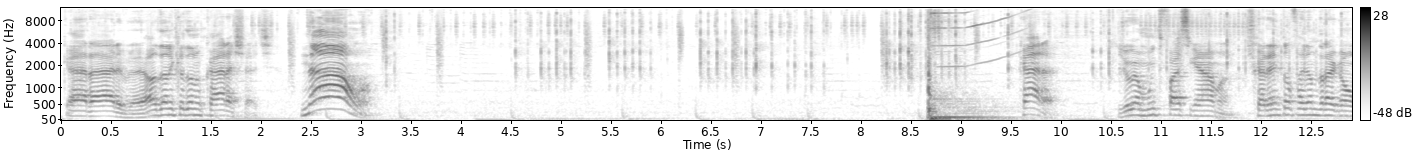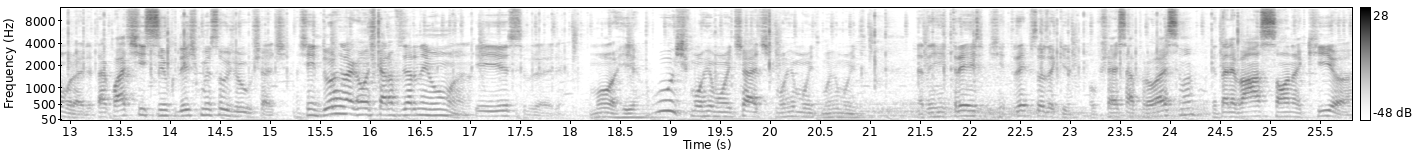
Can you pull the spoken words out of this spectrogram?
Caralho, velho. Olha o dano que eu dou no cara, chat. Não! Cara, o jogo é muito fácil ganhar, mano. Os caras estão fazendo dragão, brother. Tá 4x5 desde que começou o jogo, chat. Mas tem dois dragões, os caras não fizeram nenhum, mano. Que isso, brother. Morri. Ux, morri muito, chat. Morri muito, morri muito. Já tem três, tem três pessoas aqui. Vou puxar essa próxima. Tentar levar uma sona aqui, ó.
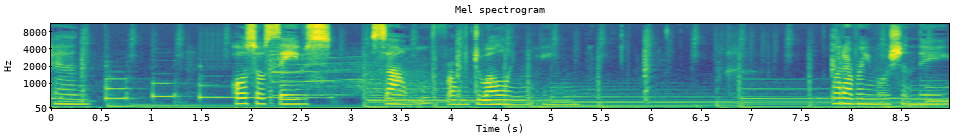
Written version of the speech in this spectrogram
and also saves some from dwelling in whatever emotion they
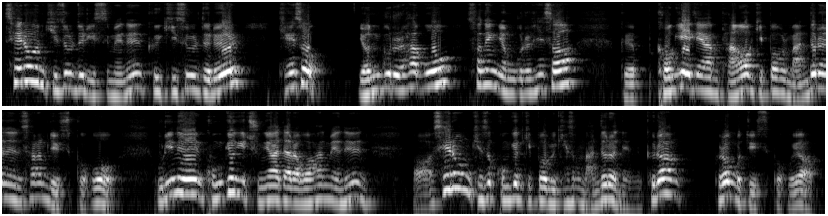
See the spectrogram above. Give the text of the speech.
새로운 기술들이 있으면은 그 기술들을 계속 연구를 하고 선행 연구를 해서 그 거기에 대한 방어 기법을 만들어내는 사람도 있을 거고 우리는 공격이 중요하다라고 하면은 어, 새로운 계속 공격 기법을 계속 만들어내는 그런 그런 것도 있을 거고요.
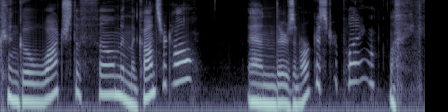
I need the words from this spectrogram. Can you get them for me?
can go watch the film in the concert hall, and there's an orchestra playing?" Like,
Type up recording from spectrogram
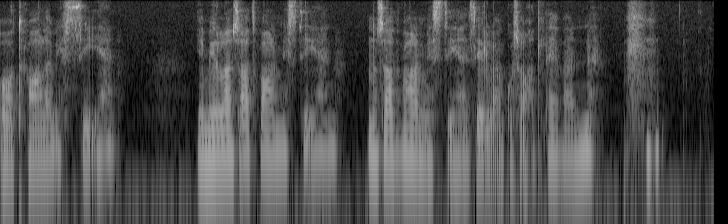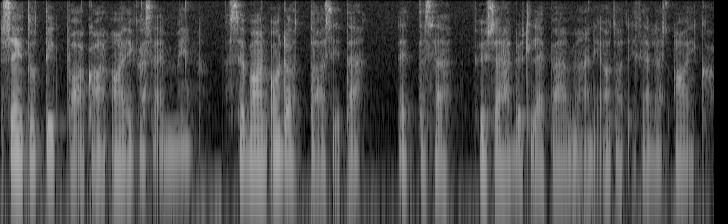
oot valmis siihen. Ja milloin sä oot valmis siihen? No sä oot valmis siihen silloin, kun sä oot levännyt. se ei tule tippaakaan aikaisemmin. Se vaan odottaa sitä, että sä pysähdyt lepäämään ja otat itsellesi aikaa.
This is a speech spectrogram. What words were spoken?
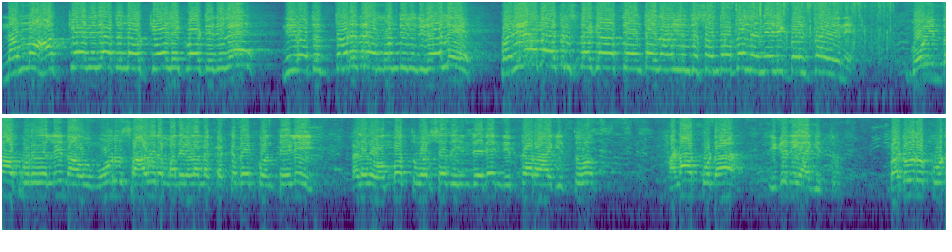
ನಮ್ಮ ಹಕ್ಕೇನಿದೆ ಅದನ್ನ ನಾವು ಕೇಳಿ ಕೊಟ್ಟಿದ್ದೀವಿ. ನೀವು ಅದನ್ನ ತಡೆದ್ರೆ ಮುಂದಿನ ದಿನಗಳಲ್ಲಿ ಪರಿಣಾಮ ಎದುರಿಸಬೇಕಾಗತ್ತೆ ಅಂತ ಈ ಒಂದು ಸಂದರ್ಭದಲ್ಲಿ ನಾನು ಹೇಳಿಕ್ ಬಯಸ್ತಾ ಇದ್ದೀನಿ. ಗೋವಿಂದಾಪುರದಲ್ಲಿ ನಾವು ಮೂರು ಸಾವಿರ ಮನೆಗಳನ್ನು ಕಟ್ಟಬೇಕು ಅಂತೇಳಿ ಕಳೆದ ಒಂಬತ್ತು ವರ್ಷದ ಹಿಂದೆನೆ ನಿರ್ಧಾರ ಆಗಿತ್ತು. ಹಣ ಕೂಡ ನಿಗದಿಯಾಗಿತ್ತು. ಬಡವರು ಕೂಡ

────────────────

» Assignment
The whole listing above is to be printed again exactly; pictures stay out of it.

» Output
Can you pull the spoken words out of this spectrogram?
Caralho, velho. Olha o dano que eu dou no cara, chat. Não! Cara, o jogo é muito fácil ganhar, mano. Os caras estão fazendo dragão, brother. Tá 4x5 desde que começou o jogo, chat. Mas tem dois dragões, os caras não fizeram nenhum, mano. Que isso, brother. Morri. Ux, morri muito, chat. Morri muito, morri muito. Já tem três, tem três pessoas aqui. Vou puxar essa próxima. Tentar levar uma sona aqui, ó.
Written version of the speech in this spectrogram
and also saves some from dwelling in whatever emotion they
See the spectrogram above. Give the text of the speech.
새로운 기술들이 있으면은 그 기술들을 계속 연구를 하고 선행 연구를 해서 그 거기에 대한 방어 기법을 만들어내는 사람도 있을 거고 우리는 공격이 중요하다라고 하면은 어, 새로운 계속 공격 기법을 계속 만들어내는 그런 그런 것도 있을 거고요.
I need the words from this spectrogram. Can you get them for me?
can go watch the film in the concert hall, and there's an orchestra playing?" Like,
Type up recording from spectrogram
oot valmis siihen. Ja milloin sä oot valmis siihen? No sä oot valmis siihen silloin, kun sä oot levännyt. se ei tule tippaakaan aikaisemmin. Se vaan odottaa sitä, että sä pysähdyt lepäämään ja otat itsellesi aikaa.
This is a speech spectrogram. What words were spoken?
ನಮ್ಮ ಹಕ್ಕೇನಿದೆ ಅದನ್ನ ನಾವು ಕೇಳಿ ಕೊಟ್ಟಿದ್ದೀವಿ. ನೀವು ಅದನ್ನ ತಡೆದ್ರೆ ಮುಂದಿನ ದಿನಗಳಲ್ಲಿ ಪರಿಣಾಮ ಎದುರಿಸಬೇಕಾಗತ್ತೆ ಅಂತ ಈ ಒಂದು ಸಂದರ್ಭದಲ್ಲಿ ನಾನು ಹೇಳಿಕ್ ಬಯಸ್ತಾ ಇದ್ದೀನಿ. ಗೋವಿಂದಾಪುರದಲ್ಲಿ ನಾವು ಮೂರು ಸಾವಿರ ಮನೆಗಳನ್ನು ಕಟ್ಟಬೇಕು ಅಂತೇಳಿ ಕಳೆದ ಒಂಬತ್ತು ವರ್ಷದ ಹಿಂದೆನೆ ನಿರ್ಧಾರ ಆಗಿತ್ತು. ಹಣ ಕೂಡ ನಿಗದಿಯಾಗಿತ್ತು. ಬಡವರು ಕೂಡ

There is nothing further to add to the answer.